Or, roughly, one for every Burger King ad campaign of the past 10 years. In that span, the fast-food chain has had more marketing VPs than George Steinbrenner has had managers-and approximately the same number of agencies as the Department of Health & Human Services.
It has been a decade of turmoil, dislocation and desperate thrashing about. It has been a decade that saw the Whopper itself downplayed in favor of such fare as the veal parmigiana sandwich. It has been a decade of horrible management and horrible advertising yielding horrible results.
But now, with the ascension of Ammirati & Puris/Lintas, New York (agency No. 5), and the appearance of client stability, the company at last seems to have come to terms with itself. It is not McDonald's, and is never going to be. It is not home cookin'. It is not Veal Parmigiana King.
It is the No. 2 burger joint, where they flame-broil, not fry.
"Who decided at what point that it was acceptable to fry a burger?" asks an ordinary looking guy to open one of five charming, hardworking new spots. "This goes against millions of years of evolutionary instinct. I'm sorry," he says, as he walks away from the camera, gesturing impatiently, "but burgers taste best cooked over an open flame. That's how the caveman did it. That's how Dad did it. That's how Burger King does it."
As he mentions cavemen, the scene is interrupted with a goofy, b&w shot of three prehistoric meat eaters. When he says open flame, there's a cut to a cartoon flamethrower. When he refers to Dad, we see a home-movie clip of Dad, poised over his grill, circa 1960. The technique, borrowed from the HBO sitcom "Dream On," is employed to great effect in all five spots.
"Now," he continues, "take the Whopper: a big hunk of beef cooked over actual fire. Only 99 cents. Millions of years after the first burger, it's still only 99 cents. That's gotta be pretty close to what it cost back then."
Then, the tagline: "Burger King. Get your burger's worth."

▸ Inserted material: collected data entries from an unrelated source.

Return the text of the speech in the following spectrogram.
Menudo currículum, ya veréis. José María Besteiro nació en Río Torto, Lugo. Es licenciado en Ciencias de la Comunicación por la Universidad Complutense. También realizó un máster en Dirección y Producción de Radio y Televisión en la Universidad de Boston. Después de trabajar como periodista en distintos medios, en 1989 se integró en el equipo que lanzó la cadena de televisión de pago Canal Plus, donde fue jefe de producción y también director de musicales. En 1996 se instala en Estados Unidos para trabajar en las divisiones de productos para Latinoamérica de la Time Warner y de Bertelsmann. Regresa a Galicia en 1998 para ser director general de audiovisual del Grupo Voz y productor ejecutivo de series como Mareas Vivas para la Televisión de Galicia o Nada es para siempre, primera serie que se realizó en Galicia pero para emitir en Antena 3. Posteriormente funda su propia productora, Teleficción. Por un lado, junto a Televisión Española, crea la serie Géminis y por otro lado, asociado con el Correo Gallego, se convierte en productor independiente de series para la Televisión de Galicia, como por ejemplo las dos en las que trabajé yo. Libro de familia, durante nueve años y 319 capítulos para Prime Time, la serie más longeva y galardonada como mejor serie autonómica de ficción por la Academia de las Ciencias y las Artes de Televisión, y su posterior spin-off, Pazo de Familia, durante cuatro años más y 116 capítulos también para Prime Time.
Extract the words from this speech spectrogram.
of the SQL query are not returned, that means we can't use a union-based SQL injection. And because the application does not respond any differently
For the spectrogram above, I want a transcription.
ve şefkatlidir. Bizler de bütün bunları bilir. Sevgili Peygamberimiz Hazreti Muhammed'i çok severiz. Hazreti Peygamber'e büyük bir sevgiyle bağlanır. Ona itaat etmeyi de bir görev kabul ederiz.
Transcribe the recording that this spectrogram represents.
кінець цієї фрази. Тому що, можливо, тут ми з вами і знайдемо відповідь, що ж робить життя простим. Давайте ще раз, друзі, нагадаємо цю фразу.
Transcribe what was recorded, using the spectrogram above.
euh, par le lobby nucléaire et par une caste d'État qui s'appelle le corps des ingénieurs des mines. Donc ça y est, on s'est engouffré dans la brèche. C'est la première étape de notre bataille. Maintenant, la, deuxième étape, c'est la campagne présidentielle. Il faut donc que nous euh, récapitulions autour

Which, at long last, Burger King certainly has done with these eccentric, but brand-centric, new monologues. Another spot features a world-weary businessman, ruminating on the meaning of $2.99. Another is a perplexed husband, whose marriage is hanging by a tether because he noticed Burger King values but not his wife's new haircut. All five convey the traditional Burger King irreverence, minus the heavy-handed Attitude of the late, unlamented BK TeeVee campaign.
When two years ago fast-talking MTV sportscaster Dan Cortese surfaced in that curious melding of retail and image advertising, it marked the chain's first coherent strategy in years, essentially repositioning Burger King as the fast- food place for teen-agers. Alas, the teen-agers who represent fast-food's biggest customer base didn't particularly love that place and adult customers especially didn't love the smart alecky Cortese.
So comes now Ammirati work, which, without necessarily trying to, achieves everything that BK TeeVee attempted. And more.
The offbeat characterizations, oblique camera angles and fanciful intercutting will appeal to the nonlinear-TV generation-without repelling adults. Meantime, the spots address the so-called "value marketing" that has driven the category for two years. Recognizing that a $1.89 cheeseburger meal does nothing for brand building, the campaign compares McDonald's and BK patty for patty, challenging consumers to rethink their calculus of value. (While, of course, still trumpeting the $1.89 cheeseburger meal.)
Most of all, these spots reflect the marketer's rediscovered focus. During the past feckless 10 years, the constant casting about for the pricing/menu/image Holy Grail bespoke-and exacerbated-a poverty of purpose. Of late the company had even forsaken grilled-vs.-fried, a selling proposition with equity and potency that nonetheless lost its edge when The Home of the Whopper flirted with being Burger 'n' Damn Near Everything Else King.
No more. That king is dead. Long live the king.